Japan Economic Foundation

Chairman's Article
(excerpts from JEF's Magazine "Japan Spotlight")

79 . The World of Sumo

The World of Sumo
March/April 2004
Noboru Hatakeyama Chairman and CEO Japan Economic Foundation

Just after I entered primary school, I was not too healthy. I was frequently absent from school. Did I get bored at home? No way. I was busy watching Sumo magazines every day. I can remember every result of the great tournament held in the spring of 1943 of each wrestler who belonged to the upper division (Maku-uchi). I learned many kanji (Chinese characters) through reading Sumo magazines. I have been a crazy fan of this national sport for more than 60 years and will continue to be. It is said that the history of Sumo dates back to the seventh century when it was introduced into the Imperial Court ceremony. Any technique other than using tools could be used at that time, including kicking down the opponent. According to the Nihon Sumo Kyokai (Japan Sumo Association), ju-jutsu whose technique formed the basis of judo, now an Olympic sport, derived from Sumo. I think the rules of Sumo are the simplest of any sport. As many of you know, two almost naked players wearing silk loinclothes (mawashi) fight each other in a circle with a diameter of less than five meters. To win, you have to push your opponent out of the circle or make him fall down in the circle. Falling down means touching the ground with any part of one's body other than one's soles. Japan's professional Sumo league started in the Edo period (1603-1867).
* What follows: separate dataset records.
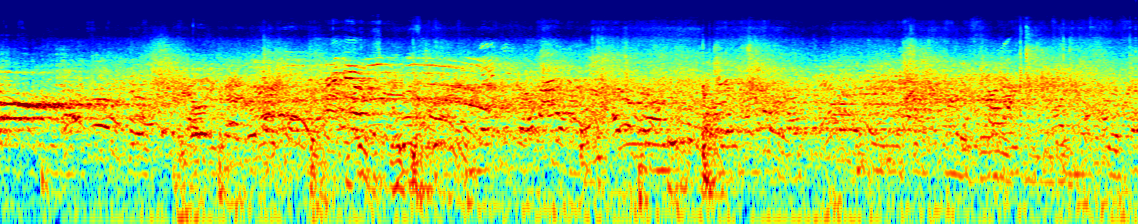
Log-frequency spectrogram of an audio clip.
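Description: Skate blades scrape and hiss across ice in a large echoing hall.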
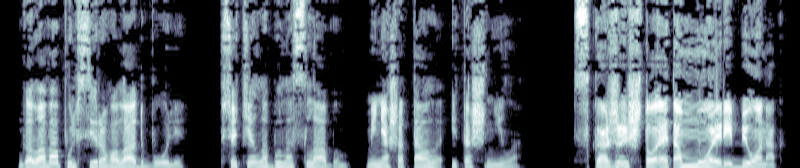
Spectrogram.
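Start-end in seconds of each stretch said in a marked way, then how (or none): 5.7-7.7 insistent, outright demanding tone. Murat, towering over the narrator, demands an answer: demanding. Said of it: "потребовал Мурат".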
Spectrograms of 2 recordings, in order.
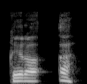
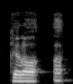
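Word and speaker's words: قراءة: Qira'a, qira'a. See here, with the Hamza, if there is something jumping, it's not alif, it is qira'a, not not as alif, like a, no, qira'a, qira'a, qira'a.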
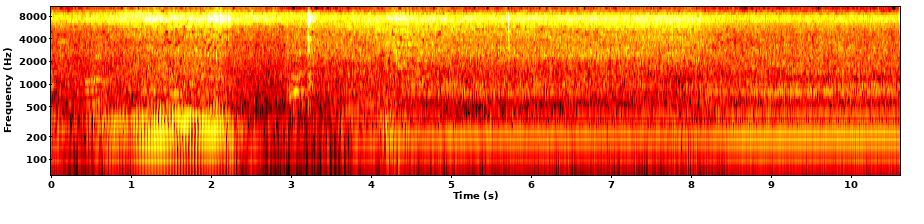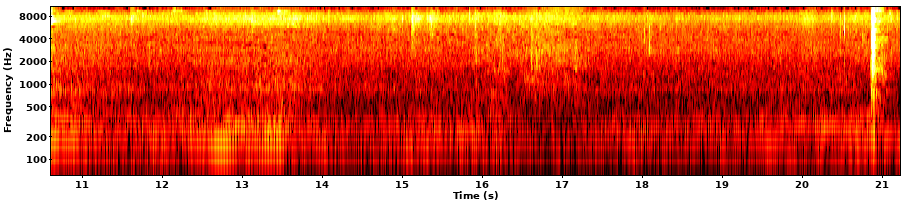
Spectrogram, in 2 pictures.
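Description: A motor's hum comes in a few seconds in, rising in pitch, holds a steady tone for about six seconds, then winds down. Low voices are heard briefly before and after it.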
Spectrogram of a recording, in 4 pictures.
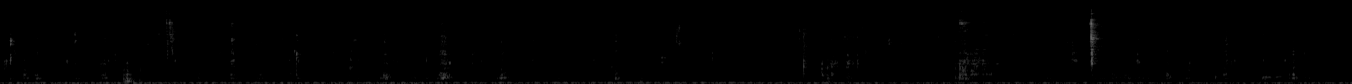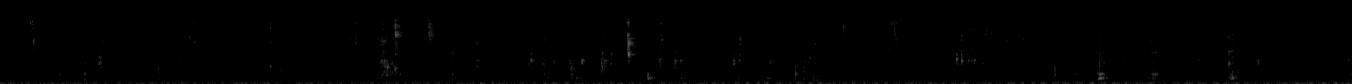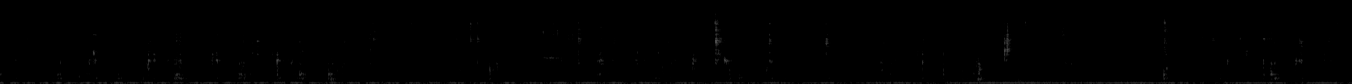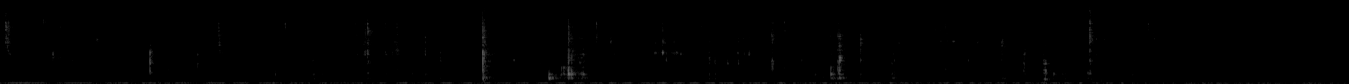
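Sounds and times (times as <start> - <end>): wet chewing mouth sounds: 0.0 - 52.3.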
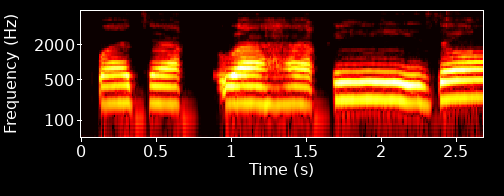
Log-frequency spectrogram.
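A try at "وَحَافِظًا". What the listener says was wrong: Ki melulu. Ini bukan ki. Titiknya satu. Fa. Kalau titiknya dua berkok. Wahafizo.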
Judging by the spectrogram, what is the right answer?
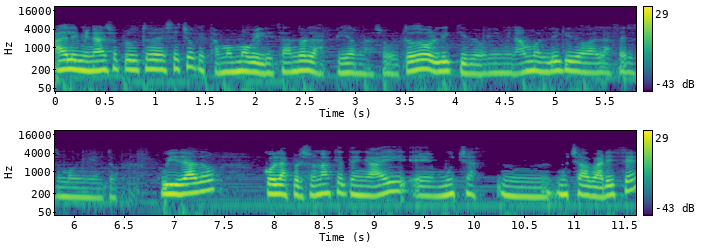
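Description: Over faint background music, a woman with a fairly low pitch talks at a fairly quick pace with ordinary pitch variation. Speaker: fitness vlogger. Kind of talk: tutorial advice talk. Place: home room.

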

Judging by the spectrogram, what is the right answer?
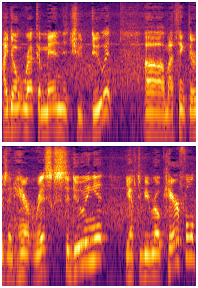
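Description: Light background noise under a man's voice at a moderate pace. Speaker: outdoor cooking vlogger. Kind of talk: casual vlog chat. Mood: earnest safety disclaimer. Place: garden. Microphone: camera far.

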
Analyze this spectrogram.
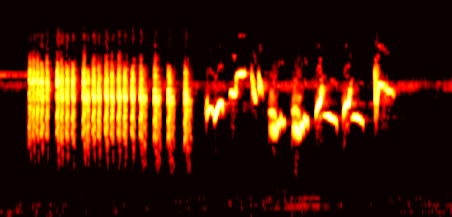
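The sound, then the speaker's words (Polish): A barred warbler sings alone: a fast, dry, chattering run of repeated notes gives way to a varied warble of short, high, twisting phrases, lasting about three seconds. “Najłatwiej jednak pieśń Jarzębatki rozpoznać po wplatanym między zwrotki ostrzegawczym, trzeszczącym terkocie.”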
Partly because of its simple rules, Sumo has become quite international nowadays in terms of its players and fans. There are currently 695 professional Sumo wrestlers, including those in the lower ranked divisions. In professional Sumo, there are six divisions, with the Maku-uchi division at the top and Jonokuchi at the bottom. Generally speaking, a new wrestler starts in the bottom division. If he has more wins than defeats in grand tournament that is held six times a year, then he will be promoted to a higher position, including getting promoted to higher division. This system is similar to one used in professional American baseball. Maku-uchi is similar to the Major League and Juryo, one division below, resembles the 3A league. Of these 695 Sumo wrestlers, 53, or 7.6%, are non-Japanese. Since the ratio of foreigners living in Japan to the entire population is less than 2% at the most, the Sumo world, one of the most traditional in its way of life and culture is much more open than Japanese society in general. Of the 53 non-Japanese mentioned above, 35 are from Mongolia, four from Russia, three from China, two each from South Korea, Brazil and Tonga and one each from the other five countries. In Maku-uchi, there are 42 wrestlers headed by Yokozuna Asashoryu from Mongolia. Asashoryu is the 68th Yokozuna and the third non-Japanese to hold the title. The other two were Akebono and Musashimaru from Hawaii, who later adopted Japanese nationality. From Hawaii, there were two other famous wrestlers, Takamiyama and Konishiki. Whenever one of these Americans got the championship in a grand tournament, the President of the United States always sent a telegram to congratulate him. President Jacques Chirac of France is highly respected in Japan for his profound knowledge and interest in Japanese culture and tradition, including Sumo. It is often jokingly said in Japan that the French Embassy in Japan is always busy when a Sumo grand tournament is being held because it has to report the results to the Palais de l'Elysee every day. I hope this is true although I am afraid this might not be the case.

In the Maku-uchi division, there are 42 wrestlers. Kokkai, meaning "Black Sea," from Georgia, is the youngest at 22 years old. Asashoryu and another wrestler from Mongolia are both 23 years old. The fact that the three youngest wrestlers are all from other countries may reflect the aging of Japanese society.

The other day, the Ambassador from Paraguay to Japan, Miguel A. Solano Lopez, kindly visited my office to say farewell to me. He had been in Japan for almost seven years, and was highly respected by the Japanese and foreign diplomats here in Tokyo. He is a keen fan of Sumo, and took a photograph of Kyokushuzan, another Mongolian Sumo wrestler, with his arm upon the shoulder of a high school student standing in line with him. This was five years ago and the high school boy has become Asashoryu. Last year, Asashoryu was criticized rather harshly for his bad manners in the tournament by those who think a Yokozuna should serve as a model of politeness, modesty and other virtues.

His impoliteness towards Kyokushuzan by grabbing his hair in the match and throwing sagari (loincloth strings) against him after the other match was blamed. Kyokushuzan was the pioneer among Mongolian Sumo wrestlers. However, Ambassador Lopez told me, the attitude of Asashoryu had greatly improved in the grand tournament held in January. Ambassador Lopez is an acute observer not only of Sumo per se but of the culture that goes with it.

With this international diversification of wrestlers and fans, Sumo might deserve to be picked up as an Olympic sport in the not so distant future. If this should happen, however, the gold medal for Sumo may be given to Mongolia rather than Japan.